Dems ask SEC to investigate Wilbur Ross for insider trading

Dems ask SEC to investigate Wilbur Ross for insider trading
© Anna Moneymaker

Three Democratic lawmakers asked the Securities and Exchange Commission (SEC) to investigate whether Commerce Secretary Wilbur RossWilbur Louis RossWilbur Ross ordered to give deposition in 2020 census case: report The seafood trade deficit is a diversionary tactic Wilbur Ross is wrong; the pain from the trade war is coming MORE violated federal insider trading laws.

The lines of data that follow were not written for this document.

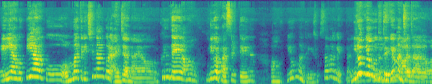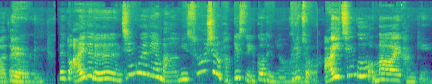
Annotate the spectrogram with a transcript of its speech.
A하고 B하고 엄마들이 친한 걸 알잖아요. 근데 아, 우리가 봤을 때는 아, B 엄마 되게 속상하겠다. 이런 경우도 음, 되게 많잖아요. 맞아요, 맞아요. 네. 근데 또 아이들은 친구에 대한 마음이 수시로 바뀔 수 있거든요. 그렇죠. 아이, 친구, 엄마와의 관계.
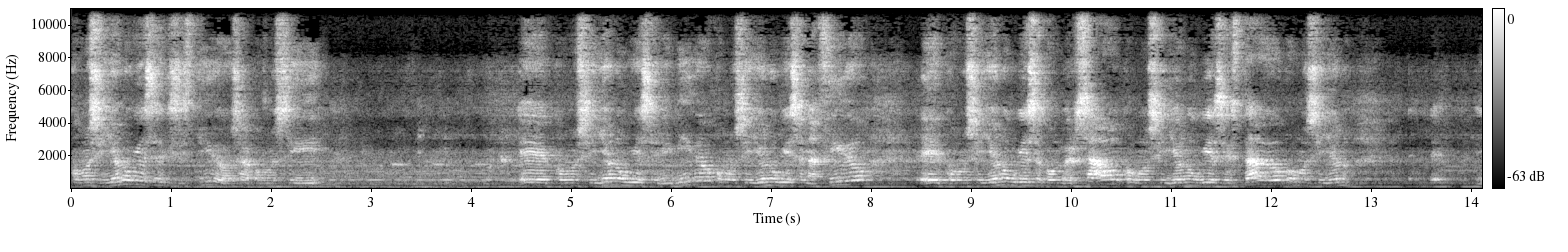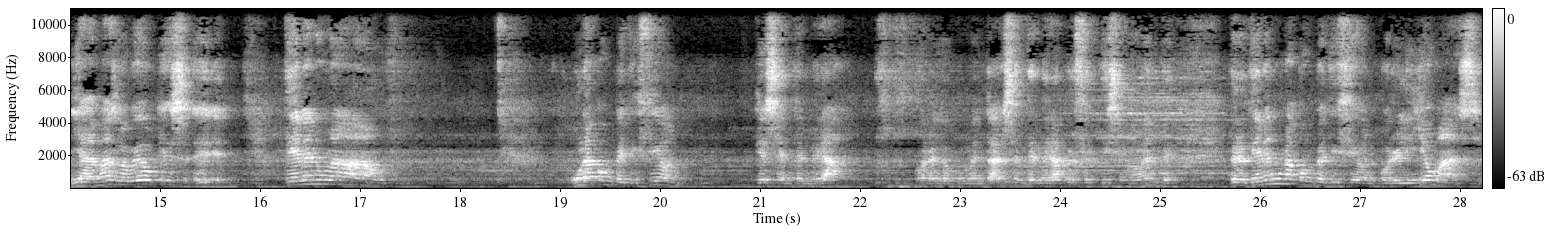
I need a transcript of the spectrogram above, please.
como si yo no hubiese existido, o sea, como si... Eh, como si yo no hubiese vivido, como si yo no hubiese nacido, eh, como si yo no hubiese conversado, como si yo no hubiese estado, como si yo no... Eh, y además lo veo que es, eh, tienen una, una competición que se entenderá, con el documental se entenderá perfectísimamente, pero tienen una competición por el y yo más,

Democratic Sens. Elizabeth WarrenElizabeth Ann WarrenDemocrats opposed to Pelosi lack challenger to topple her More Massachusetts Voters Prefer Deval Patrick for President than Elizabeth Warren Trump's trade war — firing all cannons or closing the portholes? MORE (Mass.), Richard Blumenthal (Conn.), and Rep. Elijah CummingsElijah Eugene CummingsRep. Cummings: Will Kavanaugh take lie detector test and ask for FBI investigation? Graham to renew call for second special counsel Hillicon Valley: Sanders finds perfect target in Amazon | Cyberattacks are new fear 17 years after 9/11 | Firm outs alleged British Airways hackers | Trump to target election interference with sanctions | Apple creating portal for police data requests MORE (Md.) asked SEC Commissioner Jay Clayton in a letter released Thursday to probe Ross’s sale of shares of a shipping company with ties to the Russian government.

Ross shorted shares of Navigator Holdings after he learned that reporters at the New York Times were preparing to write a story about his ties to the Russian-linked company, according to Forbes.

The Times reported that Ross placed his bet against the stock price three days after the paper had contacted him about the story, and five days before the story was published. Navigator’s share plummeted soon after the Times ran the story, netting Ross between $100,000 and $250,000.

The lawmakers asked Clayton to investigate whether Ross had used non-public information acquired through his government position to profit from stock sales, which could violate federal insider trading laws. They also asked Clayton to probe whether Ross violated federal insider trading laws not specific to government employees.

"This chain of events raises questions about whether the Secretary potentially made investment decisions based on material, non-public information, and whether that material, non-public information was potentially derived from his position as Commerce Secretary,” the lawmakers wrote.

Several top Democratic lawmakers have asked the Commerce Department’s inspector general to probe potential conflicts of interest raised by Ross’s possession and sale of stock in Navigator.

Commerce Department spokesman James Rockas told the The Hill in a Wednesday email that Ross “continues to follow the guidance of Department of Commerce ethics officials to ensure compliance with federal laws and regulations," and that "ethics officials have certified that the transactions documented are in compliance with federal ethics requirements."